We're sitting now in our beach cabana in Playa Kamala, Ecuador, listening to the Pacific waves crash onto the beach and waiting for our first fresh-from-the-sea meal of comida tipico (local food). We'll be here for the next five weeks, honing our teaching skills and memorizing the names of all the vowel sounds (there's like a billion) in an intensive training course. But for tonight, we're taking it very easy.
Since landing as scheduled on Monday evening (hallelujah!), we've been nothing if not impressed, heartened, and comforted by this country and its ever-so-kind people. The first person we talked to, on the plane right after we landed, was a young woman named Ximena, who, after asking us if it was our first time in Ecuador and learning our plans, offered her phone number if we needed anything while we were in Cuenca, and whose sister - in a bizarro-world coincidence - happened to have founded the school where we want to teach. If we thought her openness was unique, we were quickly proven wrong.
After a night in Guayaquil, the giant coastal metropolis, we took a bus up a winding road through the Andes to Cuenca, which we had heard was the most beautiful city in the country.

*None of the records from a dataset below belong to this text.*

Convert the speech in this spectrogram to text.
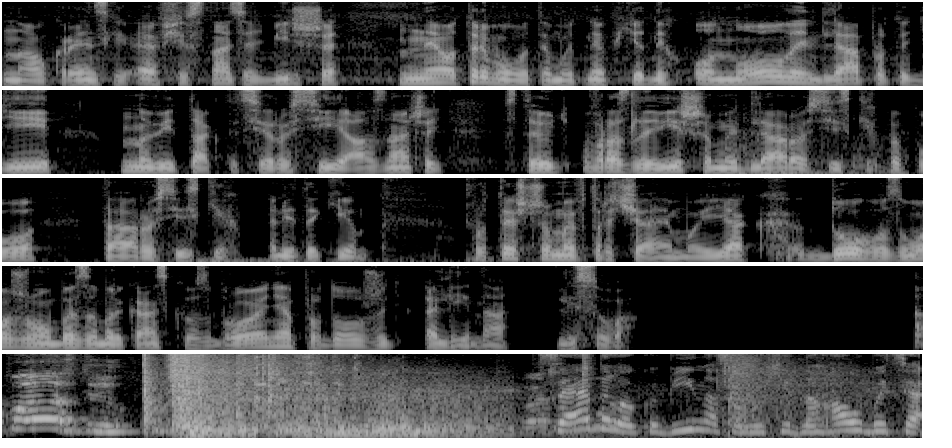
на українських F-16 більше не отримуватимуть необхідних оновлень для протидії новій тактиці Росії, а значить, стають вразливішими для російських ППО та російських літаків. Про те, що ми втрачаємо, і як довго зможемо без американського озброєння, продовжить Аліна Лісова. Постріл! Це далекобійна самохідна гаубиця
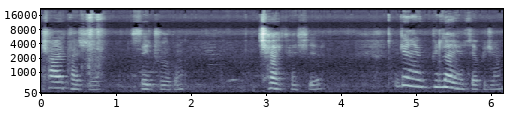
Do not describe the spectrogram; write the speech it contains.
Çay kaşığı seçiyorum. Çay kaşığı. Gene gülen yüz yapacağım.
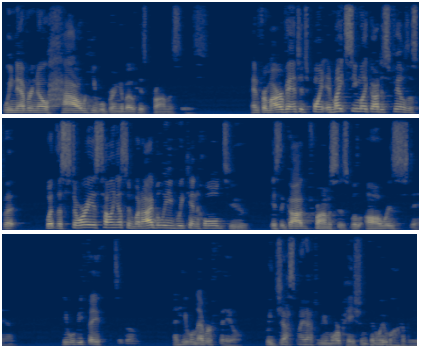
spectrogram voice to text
We never know how He will bring about His promises. And from our vantage point, it might seem like God has failed us, but what the story is telling us and what I believe we can hold to is that God's promises will always stand. He will be faithful to them, and He will never fail. We just might have to be more patient than we want to be.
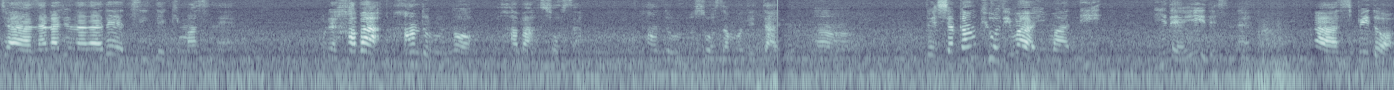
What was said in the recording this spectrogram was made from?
じゃあ77でついていきますね。これ幅ハンドルの幅操作。ハンドルの操作も出たり、うん、で車間距離は今 2, 2でいいですね。あスピード。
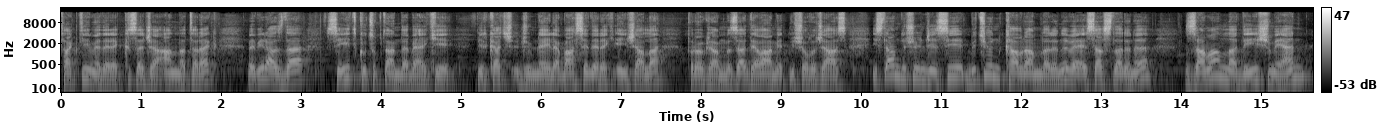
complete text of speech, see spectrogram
takdim ederek kısaca anlatarak ve biraz da Seyit Kutup'tan da belki birkaç cümleyle bahsederek inşallah programımıza devam etmiş olacağız. İslam düşüncesi bütün kavramlarını ve esaslarını zamanla değişmeyen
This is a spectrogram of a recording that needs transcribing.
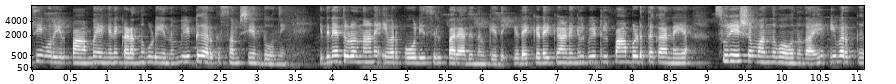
സി മുറിയിൽ പാമ്പ് എങ്ങനെ കടന്നുകൂടിയെന്നും വീട്ടുകാർക്ക് സംശയം തോന്നി. ഇതിനെ തുടർന്നാണ് ഇവർ പോലീസിൽ പരാതി നൽകിയത്. ഇടയ്ക്കിടയ്ക്കാണെങ്കിൽ വീട്ടിൽ പാമ്പെടുത്തക്കാരനായ സുരേഷും വന്നു പോകുന്നതായും ഇവർക്ക്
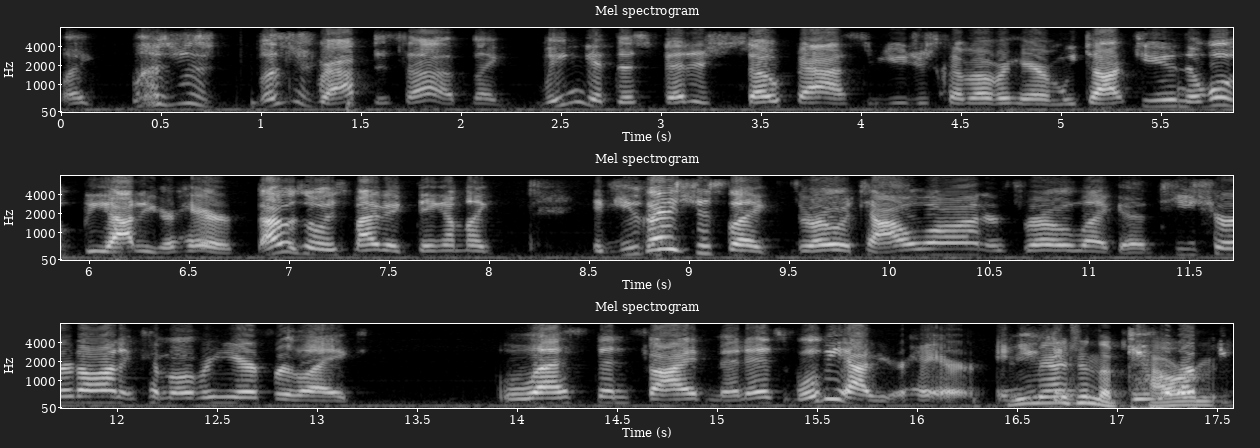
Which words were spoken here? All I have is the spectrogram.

It did not disappoint. The streets are paved in cobblestones, the colonial architecture is ancient and ornate, the red brick bell towers and shimmering blue domes of the massive New Cathedral (which took 90 years to complete and opened in 1975) dominate the skyline, and the city just barely creeps up the sides of the towering mountains that encircle it. The weather is absurdly perfect: upper sixties during the day, light sweater weather, and a little chillier at night, the 8400 foot elevation and equatorial latitude combining for a uniquely ideal and unchanging climate.

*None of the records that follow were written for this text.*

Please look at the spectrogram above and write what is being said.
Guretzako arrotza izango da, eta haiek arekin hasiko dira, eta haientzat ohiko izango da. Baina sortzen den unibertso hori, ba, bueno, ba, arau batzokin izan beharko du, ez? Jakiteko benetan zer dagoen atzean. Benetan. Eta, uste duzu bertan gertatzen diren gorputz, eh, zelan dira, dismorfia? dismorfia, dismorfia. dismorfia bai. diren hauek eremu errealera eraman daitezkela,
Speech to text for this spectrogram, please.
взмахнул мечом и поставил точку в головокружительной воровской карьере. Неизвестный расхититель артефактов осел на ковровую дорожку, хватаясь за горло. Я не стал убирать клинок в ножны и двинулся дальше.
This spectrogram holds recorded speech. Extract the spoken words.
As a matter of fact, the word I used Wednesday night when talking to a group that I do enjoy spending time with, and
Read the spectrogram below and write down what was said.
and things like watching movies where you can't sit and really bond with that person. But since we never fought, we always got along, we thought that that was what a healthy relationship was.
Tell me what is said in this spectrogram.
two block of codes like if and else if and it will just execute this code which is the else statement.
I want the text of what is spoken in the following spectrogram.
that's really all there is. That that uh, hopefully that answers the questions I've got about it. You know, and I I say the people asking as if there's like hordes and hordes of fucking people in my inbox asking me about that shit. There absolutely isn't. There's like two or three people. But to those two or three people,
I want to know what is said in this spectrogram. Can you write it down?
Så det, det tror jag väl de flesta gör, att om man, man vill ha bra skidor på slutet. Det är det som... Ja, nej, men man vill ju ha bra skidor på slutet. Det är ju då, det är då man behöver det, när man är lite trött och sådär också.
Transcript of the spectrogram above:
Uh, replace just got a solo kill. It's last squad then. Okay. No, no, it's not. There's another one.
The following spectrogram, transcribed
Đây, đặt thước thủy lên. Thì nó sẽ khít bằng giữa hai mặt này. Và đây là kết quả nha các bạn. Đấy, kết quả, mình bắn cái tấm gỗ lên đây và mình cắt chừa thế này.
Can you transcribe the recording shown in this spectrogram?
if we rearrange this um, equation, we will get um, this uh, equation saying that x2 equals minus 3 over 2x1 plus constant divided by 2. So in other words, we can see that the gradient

Though it's a city of about 500,000, it feels a fraction of the size due to the compactness of its city center and the warmth of its residents. Thursday, while crossing a street with my camera slung around my neck, a man of about 30 years approached me and asked if I speak Spanish. I said only a little, not knowing what he was getting at; we hadn't been hassled once since arriving, not by a street vendor, not by a pushy salesman, not even an ugly look from a passerby. (The closest we got to feeling unwelcome, really, was a man shouting out of his truck as he sped by, in a very Cheech-like voice: "How you dooooing?") Molly said she did, they talked for a moment, and he invited us up to his roof to take pictures of the city from there.
The view was absolutely breathtaking, the sky impossibly clear, the colors impossibly vivid. What motivated that man to approach us in the middle of the street (literally), knowing we were foreigners and suspecting we didn't even speak Spanish (correctly, in my case), and open his home to us, we have no idea. But we got a strong feeling that if it hadn't been him, it could have just as easily been someone else, anyone else, in the city.
We reluctantly left yesterday at noon, descending back to the generally icky Guayaquil to catch the shuttle to the beach. Perhaps the one saving grace of the city was the little corner place we found last night, Pica Rica, where we had amazing bowls of ceviche con camarones, made fresh in front of us, by the kind and motherly cook/restaurateur. We hope to return to Cuenca to teach after our time is done here, but it seems as though the city isn't exactly Ecuador's best kept secret; thousands of American expats like ourselves clearly find the city as charming as we do. But given the warmth of the people we've met so far, we have nary a worry about where we might land.
(The rest of our pictures are up here.)